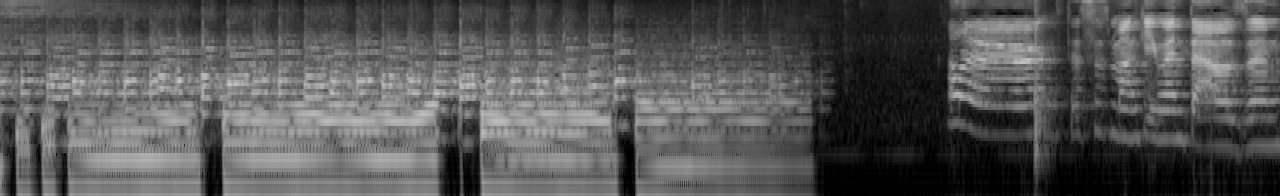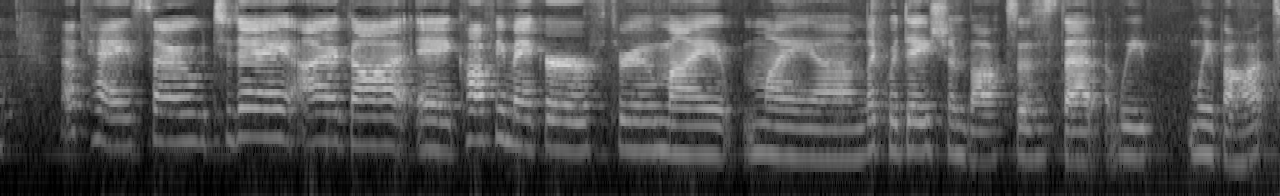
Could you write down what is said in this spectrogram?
Hello, this is Monkey 1000. Okay, so today I got a coffee maker through my my um, liquidation boxes that we we bought.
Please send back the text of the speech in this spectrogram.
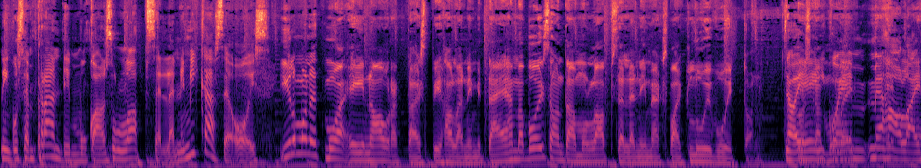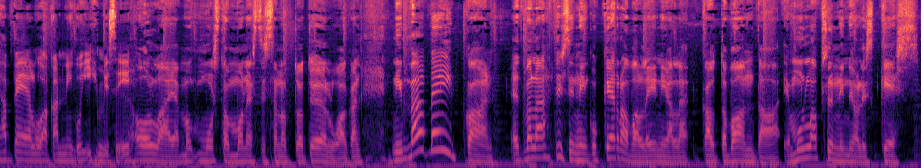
niin kuin sen brändin mukaan sun lapselle, niin mikä se olisi? Ilman, että mua ei naurattaisi pihalla, nimittäin eihän mä voisi antaa mun lapselle nimeksi vaikka Louis Vuitton. No ei, mulla ei, mehän ollaan ihan B-luokan niin kuin ihmisiä. ollaan ja mu- musta on monesti sanottua työluokan, niin mä veikkaan, että mä lähtisin niinku Keravan linjalle kautta Vantaa ja mun lapsen nimi olisi Kes.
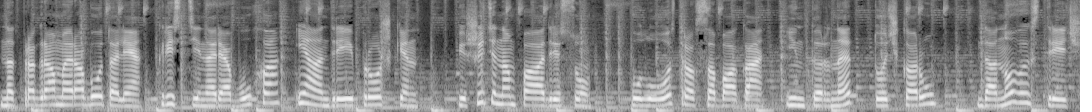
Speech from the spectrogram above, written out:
Над программой работали Кристина Рябуха и Андрей Прошкин. Пишите нам по адресу полуостров собака интернет.ру. До новых встреч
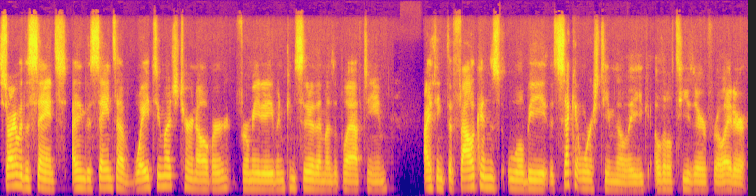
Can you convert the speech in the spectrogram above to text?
Starting with the Saints, I think the Saints have way too much turnover for me to even consider them as a playoff team. I think the Falcons will be the second worst team in the league. A little teaser for later,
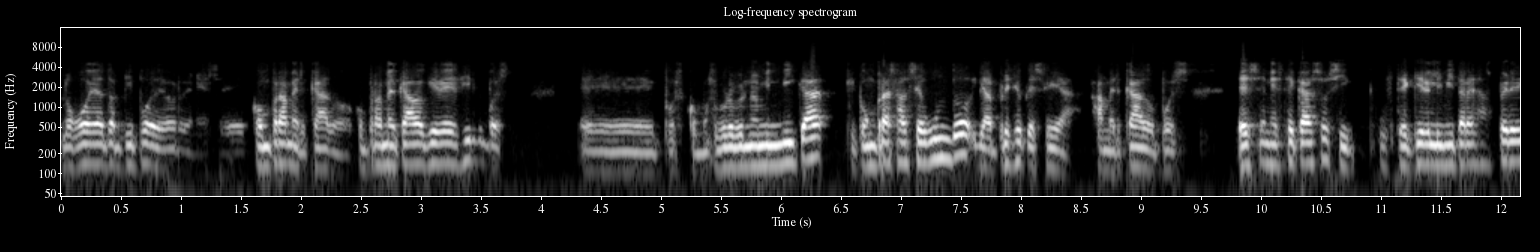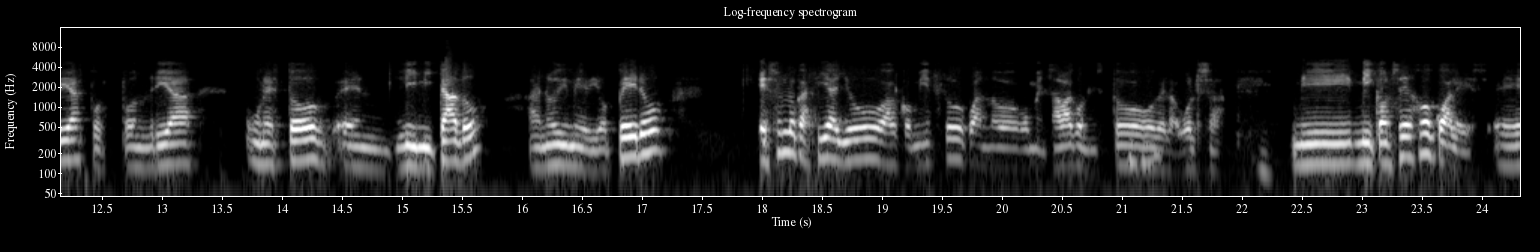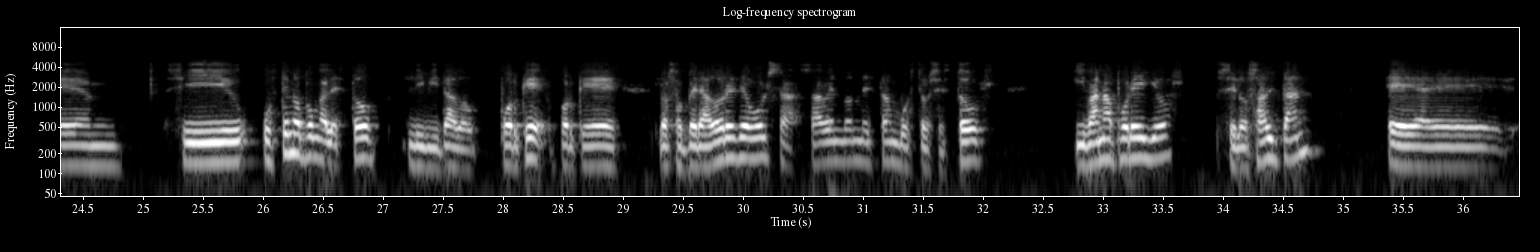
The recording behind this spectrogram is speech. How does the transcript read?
Luego hay otro tipo de órdenes. Eh, compra mercado. Compra mercado quiere decir, pues, eh, pues como su propio nombre indica, que compras al segundo y al precio que sea, a mercado. Pues es en este caso, si usted quiere limitar esas pérdidas, pues pondría un stop en limitado a nueve y medio. Pero eso es lo que hacía yo al comienzo cuando comenzaba con esto de la bolsa. Mi, mi consejo, ¿cuál es? Eh, si usted no ponga el stop limitado, ¿por qué? Porque los operadores de bolsa saben dónde están vuestros stocks y van a por ellos, se los saltan, eh,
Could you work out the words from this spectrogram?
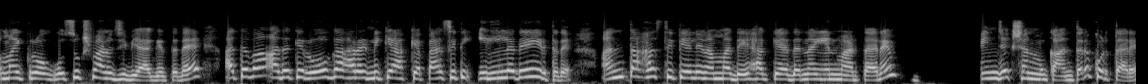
ಮೈಕ್ರೋ ಸೂಕ್ಷ್ಮಾಣು ಜೀವಿ ಆಗಿರ್ತದೆ. ಅಥವಾ ಅದಕ್ಕೆ ರೋಗ ಹರಡ್ಲಿಕ್ಕೆ ಆ ಕೆಪಾಸಿಟಿ ಇಲ್ಲದೇ ಇರ್ತದೆ. ಅಂತಹ ಸ್ಥಿತಿಯಲ್ಲಿ ನಮ್ಮ ದೇಹಕ್ಕೆ ಅದನ್ನ ಏನ್ ಮಾಡ್ತಾರೆ? ಇಂಜೆಕ್ಷನ್ ಮುಖಾಂತರ ಕೊಡ್ತಾರೆ.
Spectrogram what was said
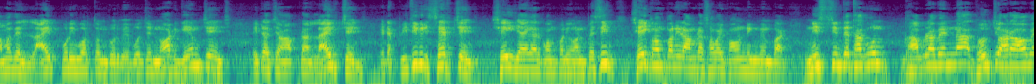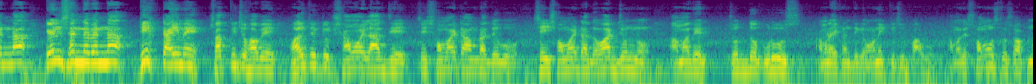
আমাদের লাইফ পরিবর্তন করবে। বলছে নট গেম চেঞ্জ এটা হচ্ছে আপনার লাইফ চেঞ্জ এটা পৃথিবীর সেফ চেঞ্জ সেই জায়গার কোম্পানি অনপেসিভ সেই কোম্পানির আমরা সবাই ফাউন্ডিং মেম্বার নিশ্চিন্তে থাকুন, ঘাবড়াবেন না, ধৈর্য হারা হবেন না টেনশন নেবেন না, ঠিক টাইমে সব কিছু হবে। হয়তো একটু সময় লাগছে, সেই সময়টা আমরা দেব। সেই সময়টা দেওয়ার জন্য আমাদের চোদ্দ পুরুষ আমরা এখান থেকে অনেক কিছু পাবো। আমাদের সমস্ত স্বপ্ন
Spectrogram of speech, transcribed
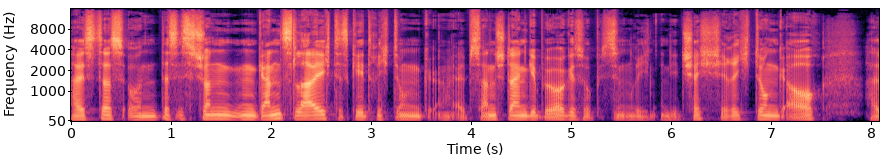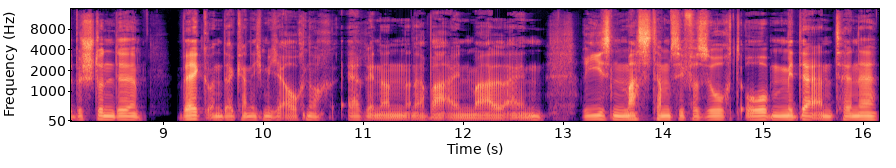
heißt das. Und das ist schon ganz leicht. Es geht Richtung äh, Elbsandsteingebirge, so ein bisschen in die tschechische Richtung auch. Halbe Stunde weg. Und da kann ich mich auch noch erinnern. Da war einmal ein Riesenmast, haben sie versucht, oben mit der Antenne.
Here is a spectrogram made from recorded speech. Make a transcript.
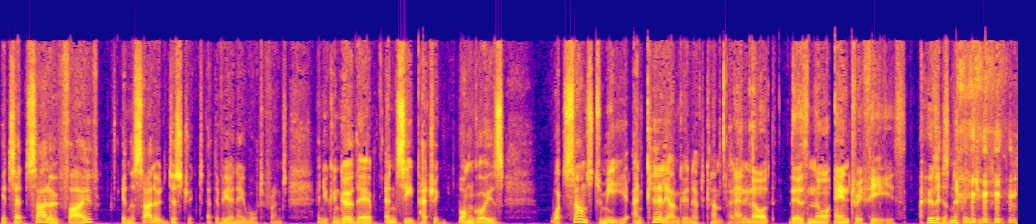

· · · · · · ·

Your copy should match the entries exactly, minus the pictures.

Could you write down what is said in this spectrogram?
Hello, this is Monkey 1000. Okay, so today I got a coffee maker through my my um, liquidation boxes that we we bought.
Please send back the text of the speech in this spectrogram.
niin kuin sen brändin mukaan sun lapselle, niin mikä se olisi? Ilman, että mua ei naurattaisi pihalla, nimittäin eihän mä voisi antaa mun lapselle nimeksi vaikka Louis Vuitton. No ei, mulla ei, mehän ollaan ihan B-luokan niin kuin ihmisiä. ollaan ja mu- musta on monesti sanottua työluokan, niin mä veikkaan, että mä lähtisin niinku Keravan linjalle kautta Vantaa ja mun lapsen nimi olisi Kes.
Speech from the spectrogram above, written out:
Над программой работали Кристина Рябуха и Андрей Прошкин. Пишите нам по адресу полуостров собака интернет.ру. До новых встреч
Can you convert the speech in the spectrogram above to text?
Starting with the Saints, I think the Saints have way too much turnover for me to even consider them as a playoff team. I think the Falcons will be the second worst team in the league. A little teaser for later,
The recording behind this spectrogram is speech. How does the transcript read?
Luego hay otro tipo de órdenes. Eh, compra mercado. Compra mercado quiere decir, pues, eh, pues como su propio nombre indica, que compras al segundo y al precio que sea, a mercado. Pues es en este caso, si usted quiere limitar esas pérdidas, pues pondría un stop en limitado a nueve y medio. Pero eso es lo que hacía yo al comienzo cuando comenzaba con esto de la bolsa. Mi, mi consejo, ¿cuál es? Eh, si usted no ponga el stop limitado, ¿por qué? Porque los operadores de bolsa saben dónde están vuestros stocks y van a por ellos, se los saltan, eh,
Could you work out the words from this spectrogram?
ಮೈಕ್ರೋ ಸೂಕ್ಷ್ಮಾಣು ಜೀವಿ ಆಗಿರ್ತದೆ. ಅಥವಾ ಅದಕ್ಕೆ ರೋಗ ಹರಡ್ಲಿಕ್ಕೆ ಆ ಕೆಪಾಸಿಟಿ ಇಲ್ಲದೇ ಇರ್ತದೆ. ಅಂತಹ ಸ್ಥಿತಿಯಲ್ಲಿ ನಮ್ಮ ದೇಹಕ್ಕೆ ಅದನ್ನ ಏನ್ ಮಾಡ್ತಾರೆ? ಇಂಜೆಕ್ಷನ್ ಮುಖಾಂತರ ಕೊಡ್ತಾರೆ.
Spectrogram what was said
আমাদের লাইফ পরিবর্তন করবে। বলছে নট গেম চেঞ্জ এটা হচ্ছে আপনার লাইফ চেঞ্জ এটা পৃথিবীর সেফ চেঞ্জ সেই জায়গার কোম্পানি অনপেসিভ সেই কোম্পানির আমরা সবাই ফাউন্ডিং মেম্বার নিশ্চিন্তে থাকুন, ঘাবড়াবেন না, ধৈর্য হারা হবেন না টেনশন নেবেন না, ঠিক টাইমে সব কিছু হবে। হয়তো একটু সময় লাগছে, সেই সময়টা আমরা দেব। সেই সময়টা দেওয়ার জন্য আমাদের চোদ্দ পুরুষ আমরা এখান থেকে অনেক কিছু পাবো। আমাদের সমস্ত স্বপ্ন
Spectrogram of speech, transcribed
heißt das. Und das ist schon ganz leicht. Es geht Richtung äh, Elbsandsteingebirge, so ein bisschen in die tschechische Richtung auch. Halbe Stunde weg. Und da kann ich mich auch noch erinnern. Da war einmal ein Riesenmast, haben sie versucht, oben mit der Antenne.
Here is a spectrogram made from recorded speech. Make a transcript.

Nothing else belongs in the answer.